A scream escapes the next room.
You trace it back to a crowd surrounding a pinball machine. They are riveted, cheering. Your eyes follow theirs and as they settle, even you’re transfixed. A girl is pinned down to the machine, and three guys are taking turns raping her. Everyone is at a standstill.
Until Oct. 24, that scenario was fictional, a scene from the Jodie Foster-movie, “The Accused.”
Then, a 15-year-old girl was gang raped for more than two hours at Richmond High School while as many as 20 people stood by. No one called 911. So far, six arrests have been made, according to a USA Today article.
“Are you making a statement about rape leading to dehumanization and depersonalization for everyone, not just the actual victim?”
It is unclear if the bystanders will be prosecuted. A California law makes it illegal to witness a crime and not report it, but that only applies to victims who are 14 years old or younger.
That law needs to be revisited and the bystanders should be prosecuted. Some onlookers allegedly cheered and recorded the rape on their cell phones. In that case, they could be charged as accomplices to the crime, according to a Christian Science Monitor article.
“Dollhouse,” a show on FOX, poses questions about sex trafficking and rape. It’s about an organization which enlists people (aka dolls) to do whatever the clients want.
The dollhouse wipes the memories of the dolls and imprints them with new personalities each time. These imprints can range from negotiators to mothers, but most of the time, the clients want romantic engagements, to put it mildly.
In the episode, “Belonging,” we find out how Sierra, a doll, ended up at the agency. As it turns out, a man who was obsessed with her had her committed and repeatedly requested her for “romantic engagements.” In a move so clearly disguised as rape, even the heads of the dollhouse are disgusted.
Meanwhile, the “Epitaph One” episode fast-forwarded to an apocalyptic future, when everyone is in danger of having their personalities erased.
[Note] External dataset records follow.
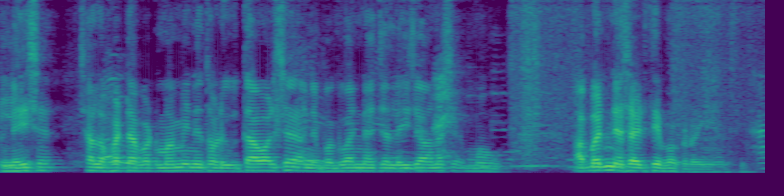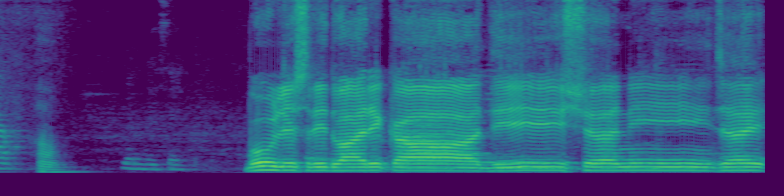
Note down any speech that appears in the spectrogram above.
લઈ છે. ચાલો ફટાફટ મમ્મીને થોડી ઉતાવળ છે અને ભગવાનને આજે લઈ જવાના છે. મઉ. આ બંને સાઈડથી પકડો અહીંયાથી હા. બોલે શ્રી દ્વારિકાધીશની જય.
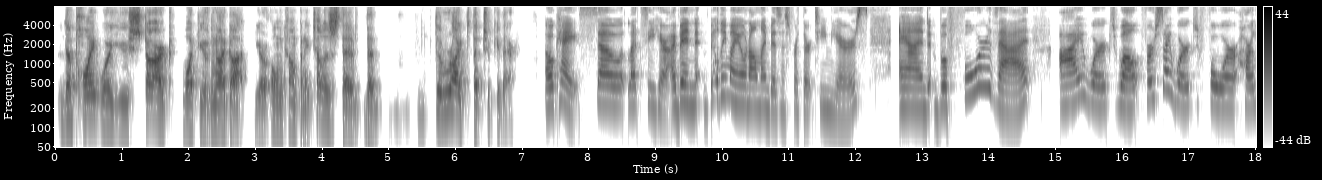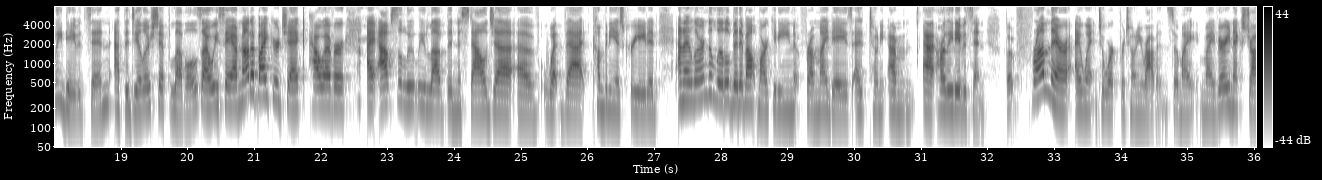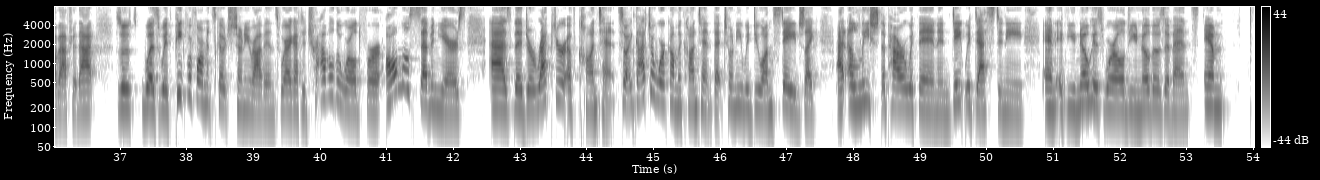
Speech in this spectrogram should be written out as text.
the point where you start what you've now got, your own company. Tell us the the the route that took you there. Okay, so let's see here. I've been building my own online business for 13 years and before that, I worked, well, first I worked for Harley Davidson at the dealership levels. I always say I'm not a biker chick. However, I absolutely love the nostalgia of what that company has created. And I learned a little bit about marketing from my days at Tony um at Harley Davidson. But from there, I went to work for Tony Robbins. So my my very next job after that was, was with peak performance coach Tony Robbins, where I got to travel the world for almost seven years as the director of content. So I got to work on the content that Tony would do on stage, like at Unleash the Power Within and Date with Destiny. And if you know his world, you know those events. And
Blogger Charlie Jane Anders interviewed Maurissa Tancharoen, the co-writer of both episodes.
One of Anders’ questions: “Are you making a statement about rape leading to dehumanization and depersonalization for everyone, not just the actual victim?”
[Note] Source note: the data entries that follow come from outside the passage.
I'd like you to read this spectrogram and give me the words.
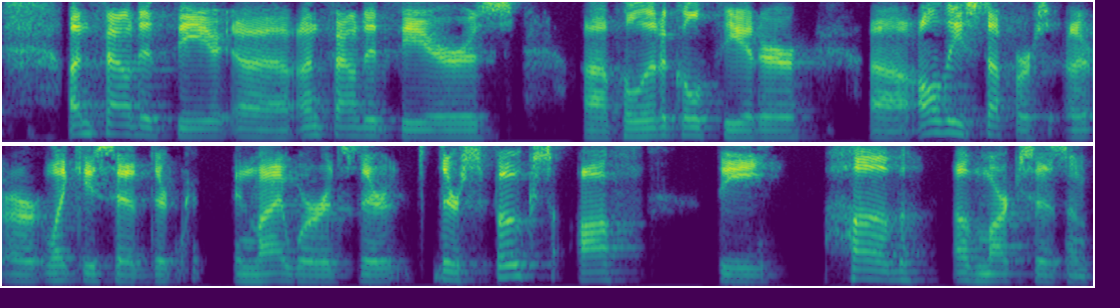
unfounded the uh, unfounded fears, uh, political theater. Uh, all these stuff are, are, are, like you said, they're in my words, they're they're spokes off the hub of Marxism.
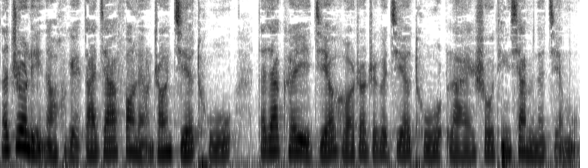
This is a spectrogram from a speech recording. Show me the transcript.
那这里呢，会给大家放两张截图，大家可以结合着这个截图来收听下面的节目。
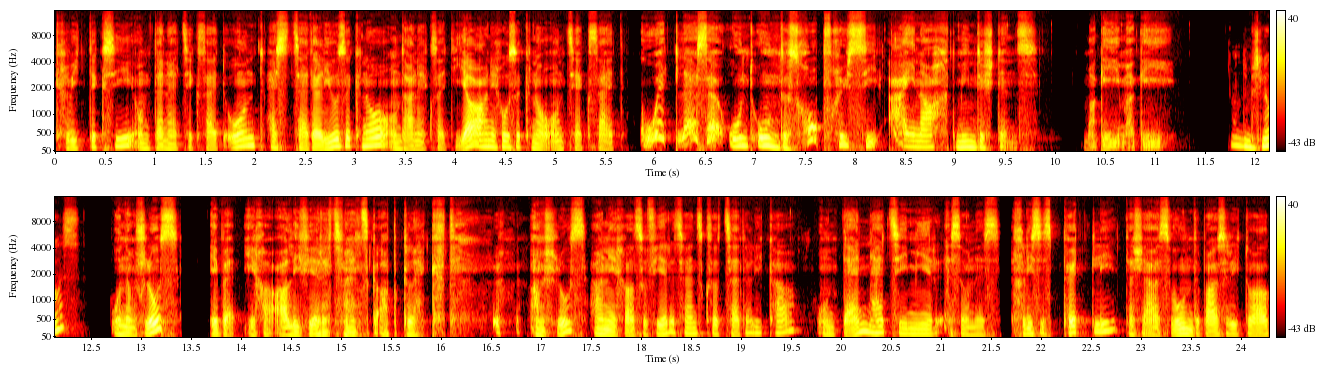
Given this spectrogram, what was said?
Quitte und dann hat sie gesagt, und, hast du das Zettel rausgenommen? Und dann habe ich gesagt, ja, habe ich rausgenommen. Und sie hat gesagt, gut lesen und unter das Kopfküsse eine Nacht mindestens. Magie, Magie. Und am Schluss? Und am Schluss, eben, ich habe alle 24 abgeleckt. Am Schluss hatte ich also 24 so Zettel und dann hat sie mir so ein kleines Pöttli, das war auch ein wunderbares Ritual,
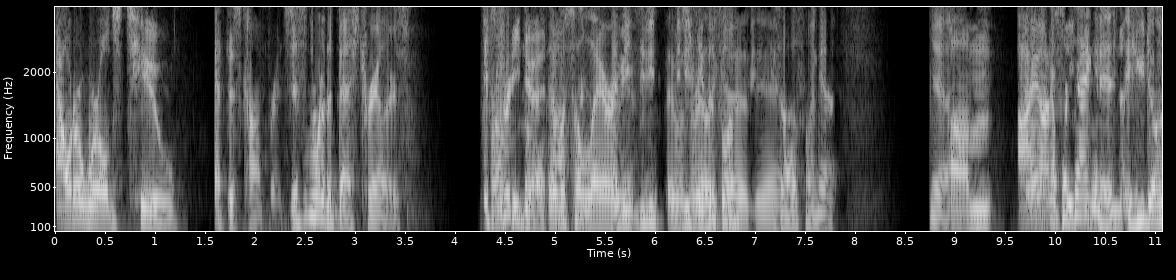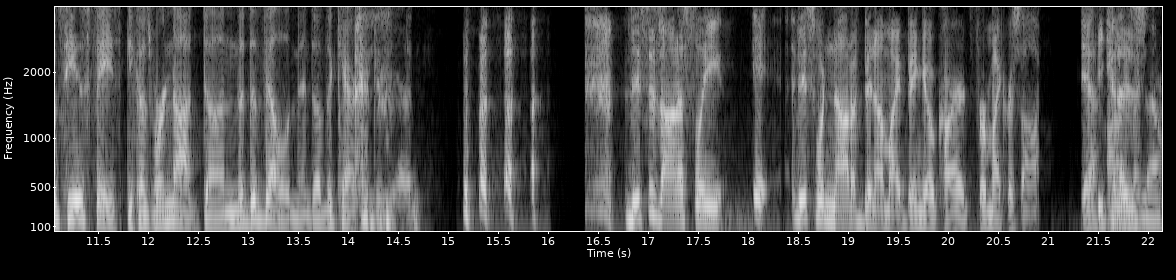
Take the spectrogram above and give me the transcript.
Outer Worlds 2 at this conference. this is one of the best trailers. It's pretty good. whole It was hilarious. Have you- did you, It did was you see really this one? yeah. You saw this one, yeah, yeah. um, I Like, honestly a protagonist. did If you don't see his face, because we're not done the development of the character yet. this is honestly it, this would not have been on my bingo card for Microsoft. Yeah, Because- honestly, no.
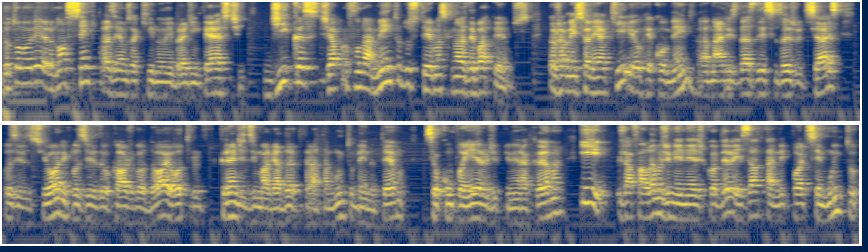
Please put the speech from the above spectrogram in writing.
Doutor Loureiro, nós sempre trazemos aqui no Ibradimcast dicas de aprofundamento dos temas que nós debatemos. Eu já mencionei aqui, eu recomendo a análise das decisões judiciais, inclusive do senhor, inclusive do Cláudio Godoy, outro grande desembargador que trata muito bem do tema, seu companheiro de primeira Câmara. E já falamos de Menezes de Cordeiro, exatamente, pode ser muito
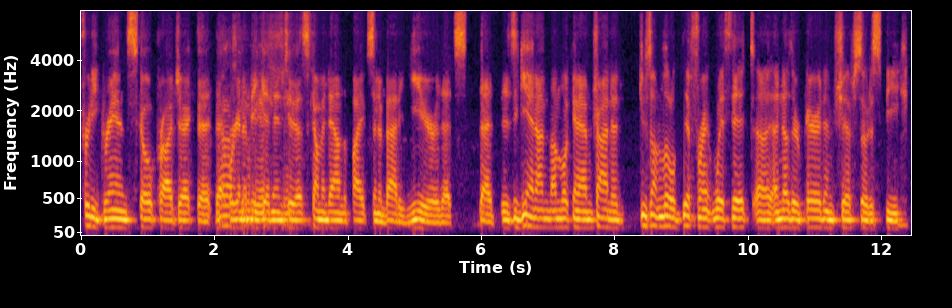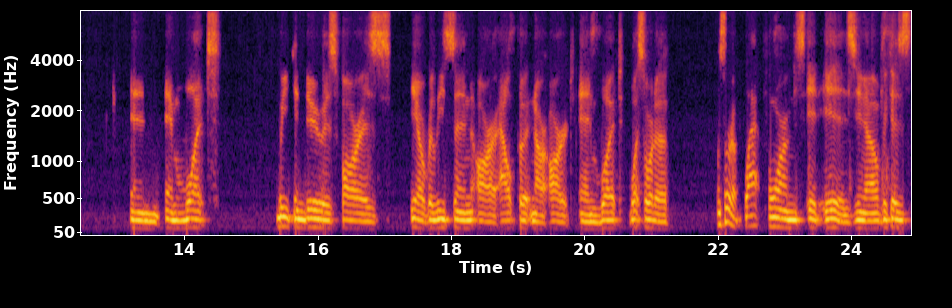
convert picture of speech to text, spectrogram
pretty grand scope project that, that we're going to be getting into. That's coming down the pipes in about a year. That's that is again. I'm I'm looking at. I'm trying to do something a little different with it. Uh, another paradigm shift, so to speak. and and what we can do as far as you know releasing our output and our art and what what sort of what sort of platforms it is you know because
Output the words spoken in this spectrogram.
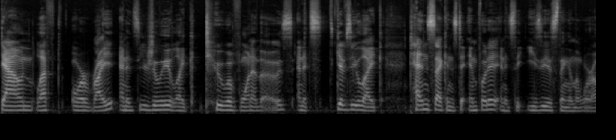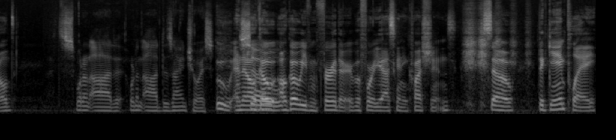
down left or right and it's usually like two of one of those and it gives you like 10 seconds to input it and it's the easiest thing in the world what an odd what an odd design choice. Ooh, and then so, I'll go I'll go even further before you ask any questions. So the gameplay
Tancharoen’s answer? Yes.
Rape claims more lives than just the sexually assaulted. The organized criminals on “Dollhouse” lent out people for sex, which led to powerful consequences. Everyone in the world was at risk of losing their personalities and by default, themselves, their essence, their souls.
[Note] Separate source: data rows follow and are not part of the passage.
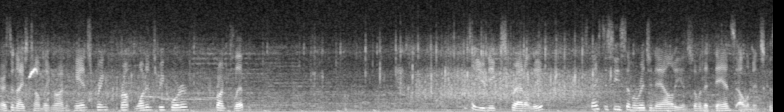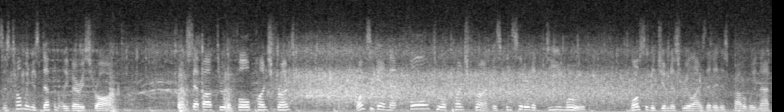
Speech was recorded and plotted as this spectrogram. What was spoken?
There's a nice tumbling run. Handspring front one and three quarter front flip. It's a unique straddle leap. It's nice to see some originality in some of the dance elements because his tumbling is definitely very strong. Front step out through the full punch front. Once again, that full to a punch front is considered a D move. Most of the gymnasts realize that it is probably not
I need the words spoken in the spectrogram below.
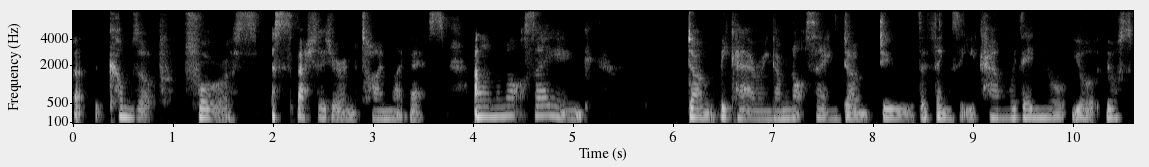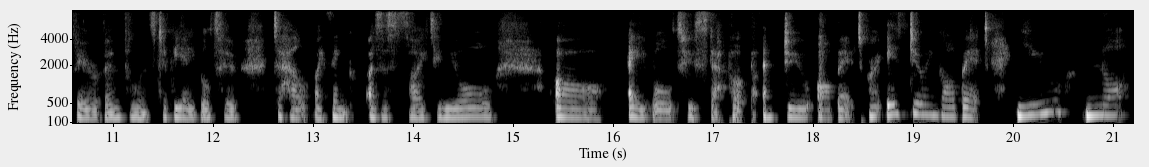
uh, comes up for us, especially during a time like this. And I'm not saying don't be caring. I'm not saying don't do the things that you can within your your your sphere of influence to be able to to help. I think as a society we all are able to step up and do our bit. Or is doing our bit. You not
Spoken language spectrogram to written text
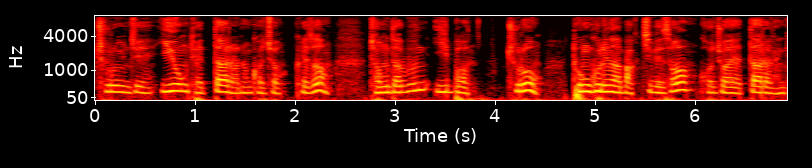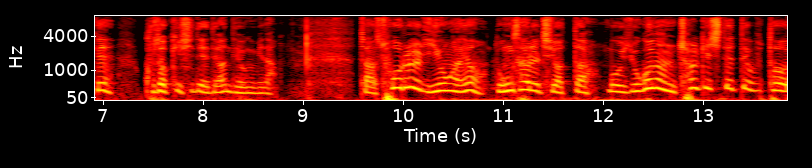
주로 이제 이용됐다라는 거죠. 그래서 정답은 2번. 주로 동굴이나 막집에서 거주하였다라는 게 구석기 시대에 대한 내용입니다. 자, 소를 이용하여 농사를 지었다. 뭐 요거는 철기 시대 때부터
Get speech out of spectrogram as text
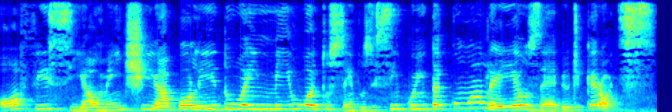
oficialmente abolido em 1850 com a Lei Eusébio de Queiroz.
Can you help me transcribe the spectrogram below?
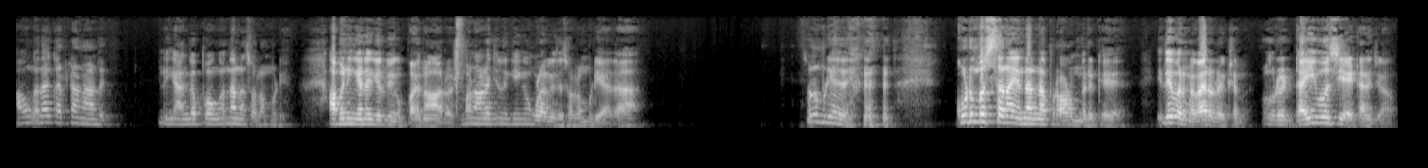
அவங்க தான் கரெக்டான ஆள். நீங்கள் அங்கே போங்க தான் நான் சொல்ல முடியும். அப்போ நீங்கள் என்ன கேள்விங்க பதினாறு வருஷமாக நாலேஜில் இருக்கீங்க. உங்களால் இதை சொல்ல முடியாதா? சொல்ல முடியாது. குடும்பஸ்தனா என்னென்ன ப்ராப்ளம் இருக்குது இதே பாருங்க வேற ஒரு எக்ஸாம்பிள் ஒரு டைவர்ஸி ஆகிட்டான்னு வச்சுக்கோங்க.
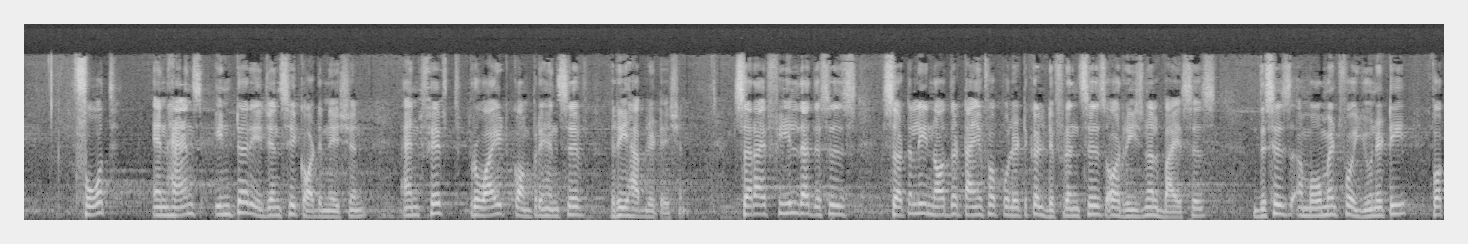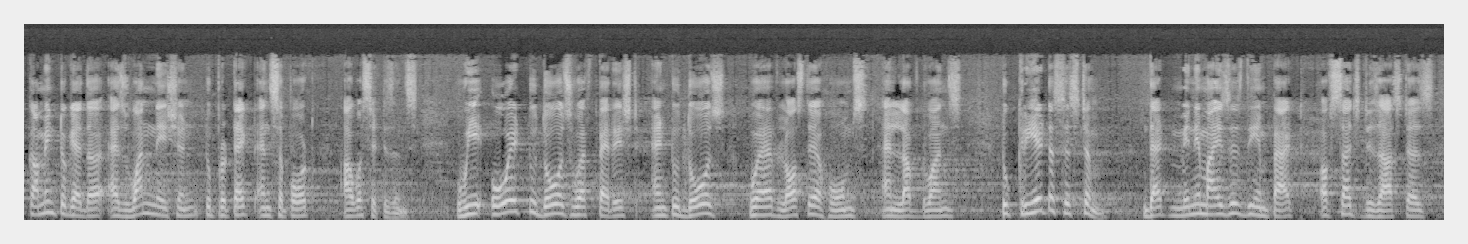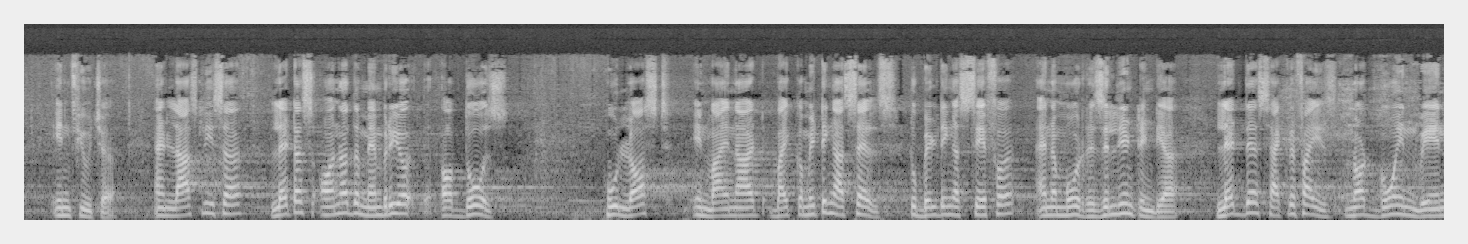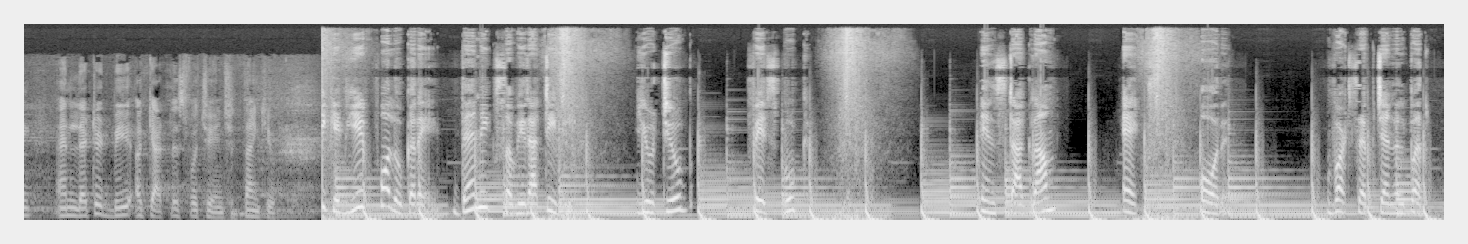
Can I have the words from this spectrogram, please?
Fourth, enhance interagency coordination. And fifth, provide comprehensive rehabilitation. Sir, I feel that this is certainly not the time for political differences or regional biases. This is a moment for unity, for coming together as one nation to protect and support our citizens. We owe it to those who have perished and to those who have lost their homes and loved ones to create a system that minimizes the impact of such disasters in future. And lastly, sir, let us honor the memory of, of those who lost in Wayanad by committing ourselves to building a safer and a more resilient India. Let their sacrifice not go in vain and let it be a catalyst for change. Thank you. के लिए follow करें Dainik Savera TV YouTube Facebook Instagram X और WhatsApp channel पर।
The United Nations dubbed the Democratic Republic of Congo “the rape capital of the world,” according to a New York Times article.
“The dehumanizing nature of sexual violence doesn’t just harm a single individual or a single family or even a single village or a single group, it shreds the fabric that weaves us together as human beings,” said U.S. Secretary of State Hillary Clinton.
“Dollhouse” is a fictional show, but that doesn’t make it any less a reflection of current events. In addition to the gang rape in Richmond, Calif., rape is used as a weapon of war in countries such as Rwanda, according to a Reuters article.
The United Nations dubbed the Democratic Republic of Congo “the rape capital of the world,” according to a New York Times article. In Guinea, the murder and rape of protesters on Sept. 28 was allegedly “premeditated,” according to a BBC News article.
“In too many places and too many ways, the oppression of women stands as a stark reminder of how difficult it is to realize people’s full human potential,” Clinton said.
Furthermore, rapes and acts of terrorism may be connected.
“If you look at where we are fighting terrorism, there is a connection to groups that are making a stand against modernity, and that is most evident in their treatment of women. …
“It’s a projection of the insecurity and the disorientation that a lot of these terrorists and their sympathizers feel about a fast-changing world, where they turn on television sets and see programs with women behaving in ways they can’t even imagine.
“The idea that young women in their own societies would pursue an independent future is deeply threatening to their cultural values,” Clinton said.
It’s easy to categorize rape as a women’s issue, but men are raped, too. Even if only one gender could be raped, everyone would still be affected. In certain cases, rape stems from gender inequality and fuels wars and terrorism. We are all victims here, but we don’t have to be.
A scream escapes the next room.
You trace it back to a crowd surrounding a pinball machine. They are riveted, cheering. Your eyes follow theirs and as they settle, even you’re transfixed. A girl is pinned down to the machine, and three guys are taking turns raping her.
You call 911.
It all ends.
It all begins.